Clive Bell's theory of Significant Form was the focus of this week's session of 6 Ways of Thinking About Art. Bell, whose polemic Art was published in 1914, was a passionate advocate of Post-Impression. His book is a polemic designed to demonstrate that Post Impressionist artists such as Cézanne and Matisse were artists in exactly the same way that Leonardo and Titian were, and that a cathedral and a carpet could be works of art in that sense too - for him there was no meaningful distinction between art and craft (and, indeed, he thought many objects traditionally described as works of craft merited the term art).
For Bell it is obvious that art must have a common essence - something that makes all works of art art (this is a contentious assumption - many people have claimed that 'art' is what Ludwig Wittgenstein called a family resemblance term with no defining essence, but rather a pattern of overlapping similarities between the things we call art). Bell believed that if there were no common essence shared by everything that merits the name art, then when we talk about art, we simply gibber (i.e. talk nonsense) The defining quality of art is Significant Form i.e. patterns of lines, shapes and colour (and he allows some depth) that give rise to a distinctive emotion felt only in the presence of art, namely the Aesthetic Emotion. To call something a work of art is to commend it: for Bell it is obvious that many paintings, particularly descriptive paintings such as Frith's 'Paddington Station', were not really works of art: they lacked Significant Form.
The beauty of a butterfly's wing is different from the beauty in art, he tells us (Sebastian, a character in Evelyn Waugh's Brideshead Revisited disagreed absolutely with this - how do we say who is right?). To appreciate art we need bring nothing of life - art is a separate realm that has the power to move the sensitive viewer. Most controversially, he maintains that what is represented in representational art has no bearing on it as art. Art is timeless - the same qualities in ancient art move us today. Past artists move us for the same reason that present day ones do. We don't need to know art history to appreciate art as art. The main instruments needed are good eyes and sensitivity. Objects all around us stand charged with this power to affect us.
His is a theory that approaches art very much from the stance of the spectator.It is also unashamedly subjective in that it begins with personal experience of the Aesthetic Emotion. That is the way we can tell that a work is a work of art. There is no criterion apart from this for discerning between mere form (everything has this in some sense) and Significant Form. In the section of his book called the Metaphysical Hypothesis Bell suggests that the reason Significant Form has such power to move us is that it gives us a glimpse of how the world really is, the world behind the veil of appearances (a view that mirrors Schopenahauer's account of music) .

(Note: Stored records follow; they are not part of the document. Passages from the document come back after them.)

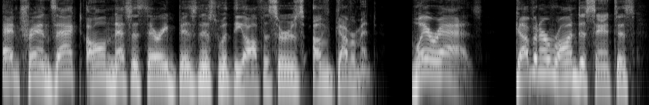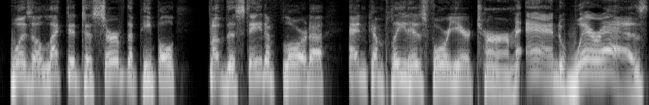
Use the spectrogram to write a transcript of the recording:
and transact all necessary business with the officers of government. Whereas Governor Ron DeSantis was elected to serve the people of the state of Florida and complete his four year term. And whereas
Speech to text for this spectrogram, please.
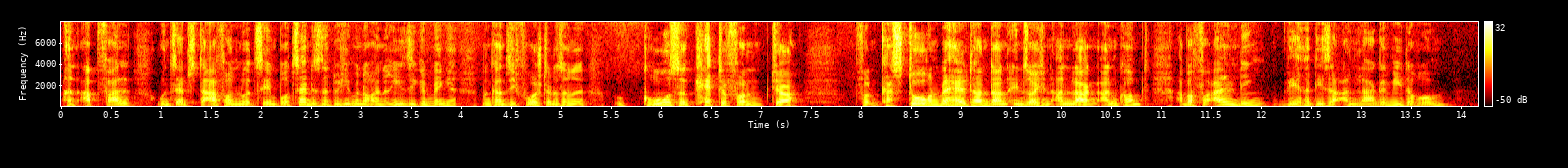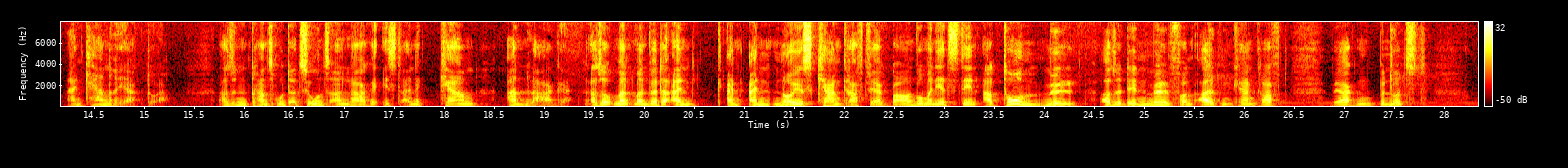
an Abfall und selbst davon nur 10 Prozent ist natürlich immer noch eine riesige Menge. Man kann sich vorstellen, dass eine große Kette von, tja, von Kastorenbehältern dann in solchen Anlagen ankommt. Aber vor allen Dingen wäre diese Anlage wiederum ein Kernreaktor. Also eine Transmutationsanlage ist eine Kernanlage. Also man, man würde ein, ein, ein neues Kernkraftwerk bauen, wo man jetzt den Atommüll, also den Müll von alten Kernkraftwerken benutzt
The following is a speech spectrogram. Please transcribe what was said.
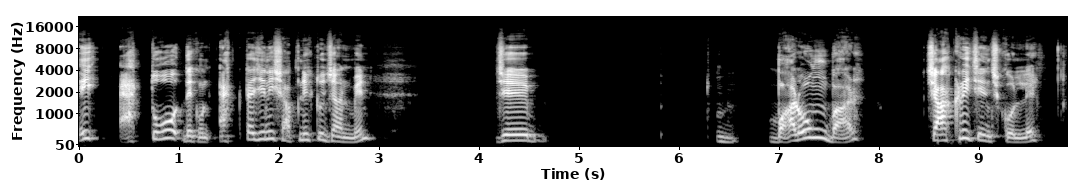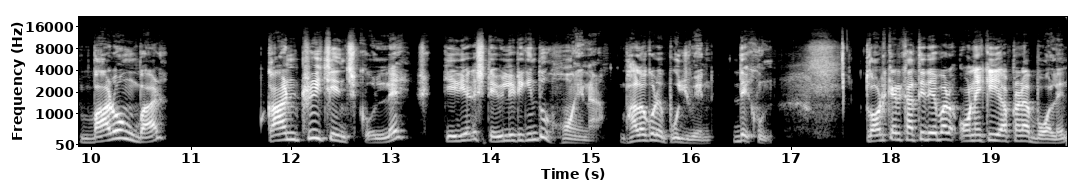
এই এত, দেখুন, একটা জিনিস আপনি একটু জানবেন যে বারংবার চাকরি চেঞ্জ করলে, বারংবার কান্ট্রি চেঞ্জ করলে কেরিয়ারের স্টেবিলিটি কিন্তু হয় না। ভালো করে বুঝবেন। দেখুন, তর্কের খাতিরে এবার অনেকেই আপনারা বলেন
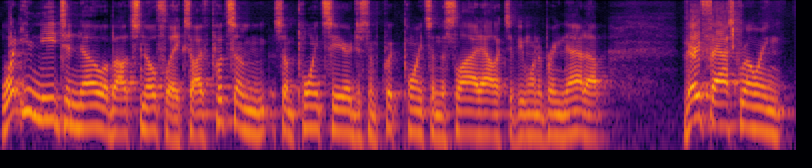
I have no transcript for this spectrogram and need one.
what you need to know about Snowflake. So I've put some, some points here, just some quick points on the slide, Alex, if you want to bring that up. Very fast growing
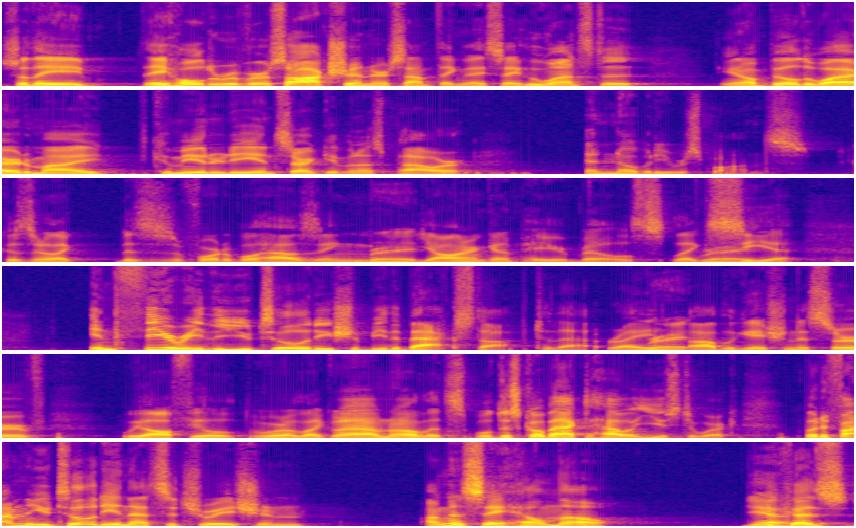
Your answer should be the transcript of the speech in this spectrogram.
So they they hold a reverse auction or something. They say who wants to you know build a wire to my community and start giving us power, and nobody responds because they're like this is affordable housing. Right. Y'all aren't going to pay your bills. Like Right. see ya in theory, the utility should be the backstop to that, right? Right. Obligation to serve. We all feel we're like, well, no, let's we'll just go back to how it used to work. But if I'm the utility in that situation, I'm going to say hell no, Yeah. because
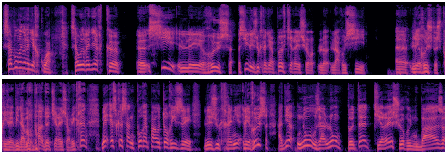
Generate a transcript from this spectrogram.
ça voudrait dire quoi? Ça voudrait dire que euh, si les Russes, si les Ukrainiens peuvent tirer sur la Russie Euh, les Russes ne se privaient évidemment pas de tirer sur l'Ukraine, mais est-ce que ça ne pourrait pas autoriser les Ukrainiens, les Russes à dire nous allons peut-être tirer sur une base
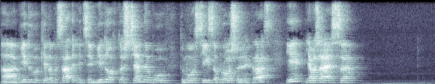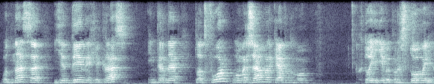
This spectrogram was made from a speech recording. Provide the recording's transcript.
а, відгуки написати під цим відео, хто ще не був. Тому всіх запрошую якраз. І я вважаю, це одна з єдиних якраз інтернет-платформ у мережевому маркетингу, хто її використовує.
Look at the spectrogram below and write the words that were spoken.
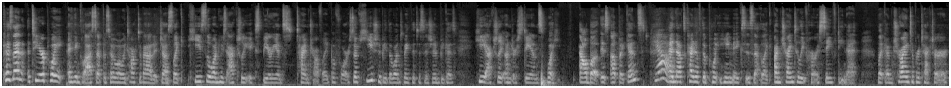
Because then, to your point, I think last episode when we talked about it, just like he's the one who's actually experienced time traveling before, so he should be the one to make the decision because he actually understands what he, Alba is up against, Yeah. and that's kind of the point he makes is that like I'm trying to leave her a safety net, like I'm trying to protect her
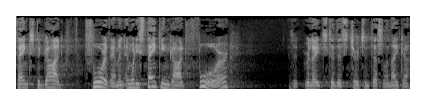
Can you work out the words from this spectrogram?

As a theory of what art is, Bell's is open to a number of objections (I outline some of these in the first chapter of my book The Art Question ). For instance, defining art in terms of Significant Form and Significant Form in terms of the Aesthetic Emotion is uninformative - it is a viciously circular defnition because we have no independent criteria for identifying either of these things.
More directly, for most of us, the fact that Rembrandt's self-portraits are depictions of the artist is a relevant factor when assessing these as art (on Bell's account, what is represented is not relevant) - true, formal properties are relevant too, but it is going too far to discount representation altogether.
Similarly we might not even understand what an artist was trying to do if we knew nothing of the history of the period and, in many cases, of the artist's other work, and expressed intentions. This does not mean that the artist's expressed views fully determine what a work of art means.
D.H. Lawrence (who was not just a novelist and poet, but a painter too) was scathing about the formalists' quasi-religious attitude towards Significant Form: he lampooned it in an essay about painting: 'I am Significant Form and my unutterable name is Reality. Lo, I am Form and I am Pure, behold I am Pure Form. I am the revelation of Spiritual Life, moving behind the veil. I come forth and make myself known, and I am Pure Form, behold I am Significant Form....Lift up your eyes to Significant Form, and be saved.'
Despite these criticisms, Bell's approach has the virtue of giving us a clear guide as to what we should do in the gallery: look closely at what is front of us, try to discount our awareness of what is represented, and focus on form and the possibility that it will move us deeply.
In the gallery we looked at a range of images in the Matisse Cut Outs show (there's a summary of reviews and a short video about the show here). If Bell's approach doesnt work for this highly abstract art which so foregrounds the formal it is hard to see it working for any art...